When Alice attends the Tea Party we can clearly see an overlap on real life.  She sits down at a table with all men who look at her as if she's an idiot.  The Mad Hatter has no time for females, yet Alice is assertive and asks questions of the table filled with men and they disregard her because she's too dumb to address.  Hello?  Isn't that daily life at its finest?  The opposite side of the coin is when the Duchess speaks to Alice as if she should simply go through life playing the "dumb-blonde" card.  With her cliche' speak, the Duchess is simply trying, as the Mad Hatter was before, to put Alice in her rightful place, and Alice will have none of it.

One of my favorite chapters is when the authors speak about the concept of "jam yesterday, jam tomorrow, but no jam today."  The White Queen tells Alice that if she comes under her employment she will be well compensated.  Alice says that she dislikes jam, and the Queen looks at her like she's crazy.  Alice will not actually GET the jam, the Queen states, because there is never jam TODAY.  Think about this.  In your daily job, you can look back over the years and notice the good parts that have gone before; you can also look up ahead to the future and see the raises, and steps up the ladder that are hopefully out there.  But when you'are in the daily grind - the watercooler talks, the angry phone ringing constantly, etc, there is no jam.  The high-notes (the jam) are behind and ahead...only.

Philosophers urge people to think.  They figure that if you think of the correct answer, and its worked before, than that's the choice you should make.  Poets, however, are the ones who feel the road less traveled is the way to go.  Who to believe?  There are chapters that go into the facts of nuclear war.  They are much like the Tea Party, where the men sit at the table and surmise what will be going on in the future.  They are strategists; they make up scenarios - but when you really think about it, no one knows how nuclear war will go seeing as that it hasn't happened yet.  Like Alice, we are all just pawns in a chess game waiting to see how the higher ups are going to "move".  The authors also cover social rules.  Alice, at her trial, can stand up and "slap" the court of law.  Why?  Because she isn't from Wonderland.  She's not living under the social contract of that place, therefore she can scream the house down.  Take Socrates.  This was a very brilliant man who could've gone into the marketplace and shouted until he changed the laws of society.  What he did instead, was to accept the guilty verdict that the court handed down because - his reasoning - since he lived in Athens all his life he couldn't disregard their laws.  He had a social contract to live under their rules, and since he didn't try to change them in some way, he had to accept his fate.

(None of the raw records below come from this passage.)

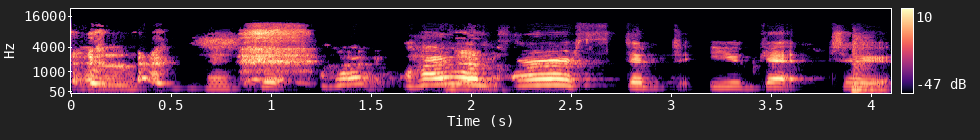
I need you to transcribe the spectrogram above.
Yeah. Yeah, how how Yeah. on earth did you get to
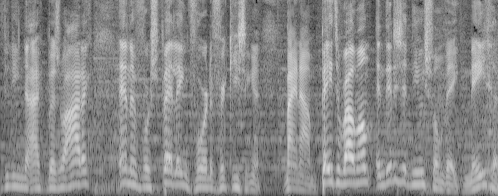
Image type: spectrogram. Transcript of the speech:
verdienen eigenlijk best wel aardig. En een voorspelling voor de verkiezingen. Mijn naam Peter Bouwman en dit is het nieuws van week 9.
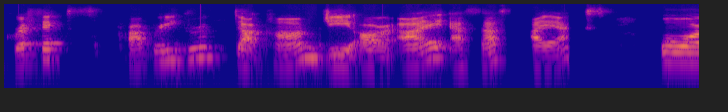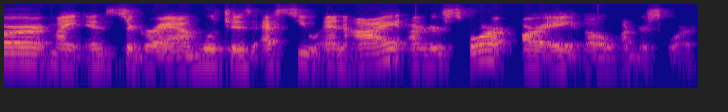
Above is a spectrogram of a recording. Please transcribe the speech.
grissixpropertygroup.com, G R I S S I X, or my Instagram, which is S U N I underscore R A O underscore.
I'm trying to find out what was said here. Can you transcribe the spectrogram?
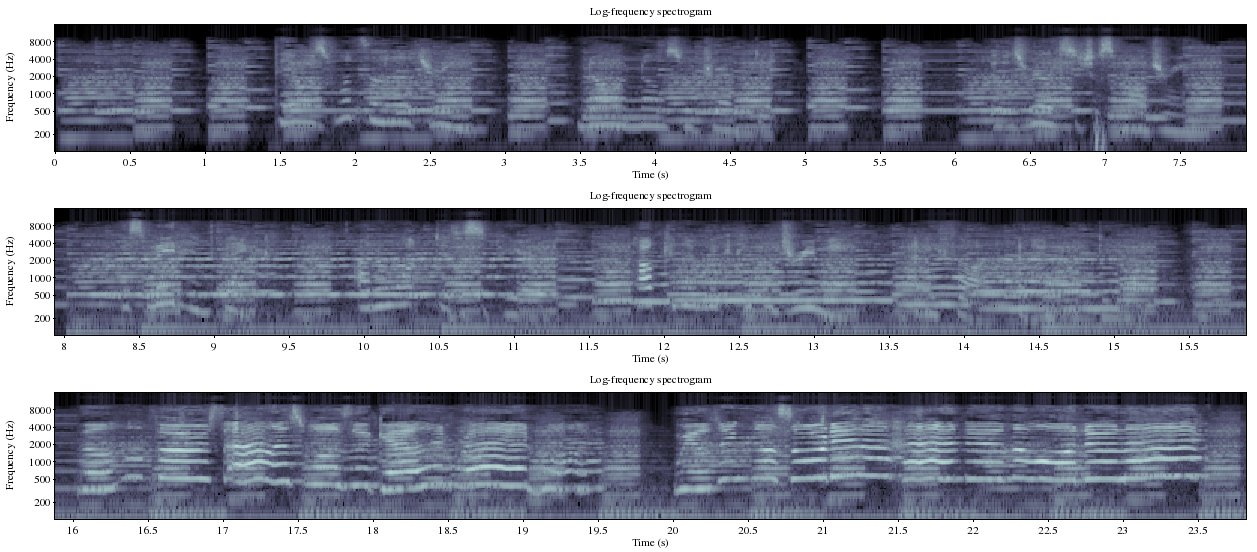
There was once a little dream. No one knows who dreamt it. It was really such a small dream. This made him think, I don't want to disappear. How can I make people dreamy? And he thought and had an idea. The first Alice was a gallant red one, wielding a sword in a hand in the wonderland,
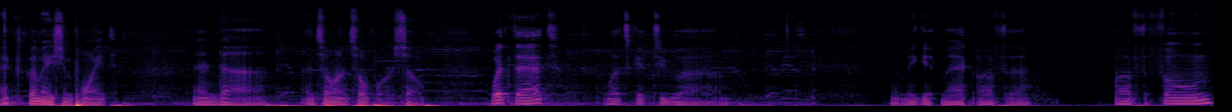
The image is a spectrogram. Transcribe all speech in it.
Exclamation point, and uh, and so on and so forth. So, with that, let's get to. Uh, let me get Mac off the off the phone.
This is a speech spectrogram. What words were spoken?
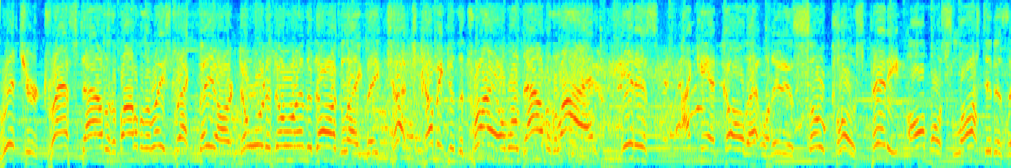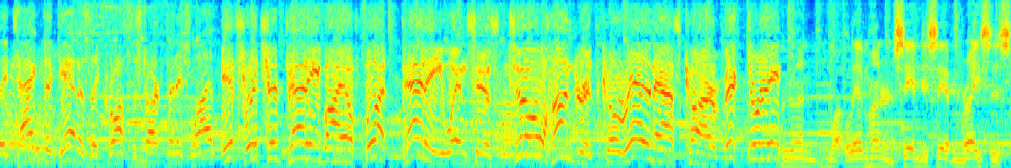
Richard drafts down to the bottom of the racetrack. They are door to door in the dog leg. They touch coming to the tri-oval down to the line. It is, I can't call that one. It is so close. Petty almost lost it as they tagged again as they crossed the start finish line. It's Richard Petty by a foot. Petty wins his 200th career NASCAR victory. We run, what, 1,177 races.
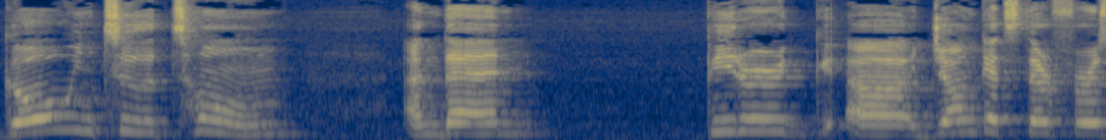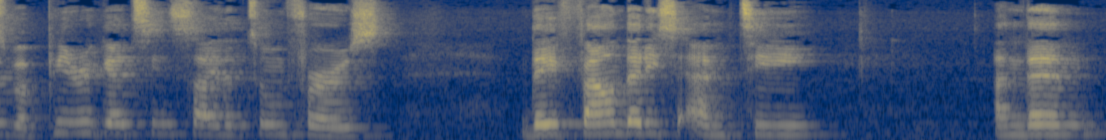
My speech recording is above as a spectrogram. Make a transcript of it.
go into the tomb, and then Peter, uh, John gets there first, but Peter gets inside the tomb first. They found that it's empty. And then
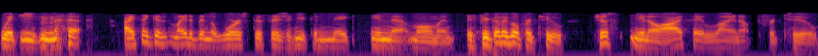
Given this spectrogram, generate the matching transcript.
which mm-hmm. I think it might have been the worst decision you can make in that moment. If you're going to go for two, just you know, I say line up for two.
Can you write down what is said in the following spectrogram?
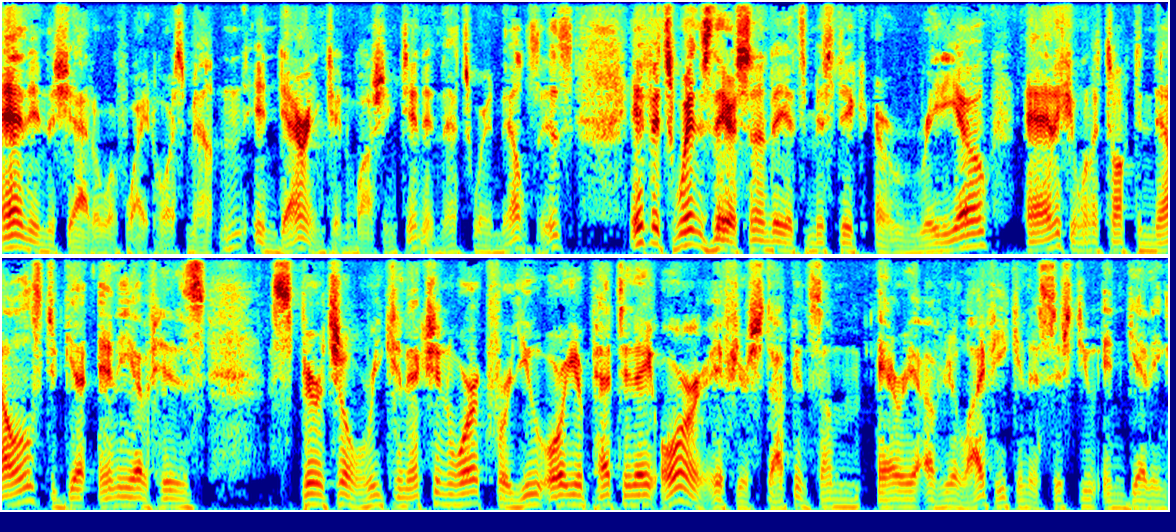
and in the shadow of Whitehorse Mountain in Darrington, Washington, and that's where Nels is. If it's Wednesday or Sunday, it's Mystic Radio. And if you want to talk to Nels to get any of his spiritual reconnection work for you or your pet today, or if you're stuck in some area of your life, he can assist you in getting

There are chapters upon chapters in this book that will sincerely make you think.  They make absolute sense.  I wish I could go into each one like Humpty Dumpty and his powers of reasoning, but I can't.  I want you to go out, get this book, and see for yourselves.  The one thing I love about Alice is the one thing I love about life - very few things were actually impossible for Alice because she was able to tolerate the nonsensical, which the majority of us today can't do.  We want definitive answers.  We want to live by an invisible moral code and be left alone.  But, why?  I think it's okay to jump down that rabbit-hole once in a while.  We need to.  All of us do.  Imagination and creativity are a gift.  And, certainly - just like Lewis Carroll put forth - these gifts should be cultivated in order to really enjoy this absolutely "mad, mad world."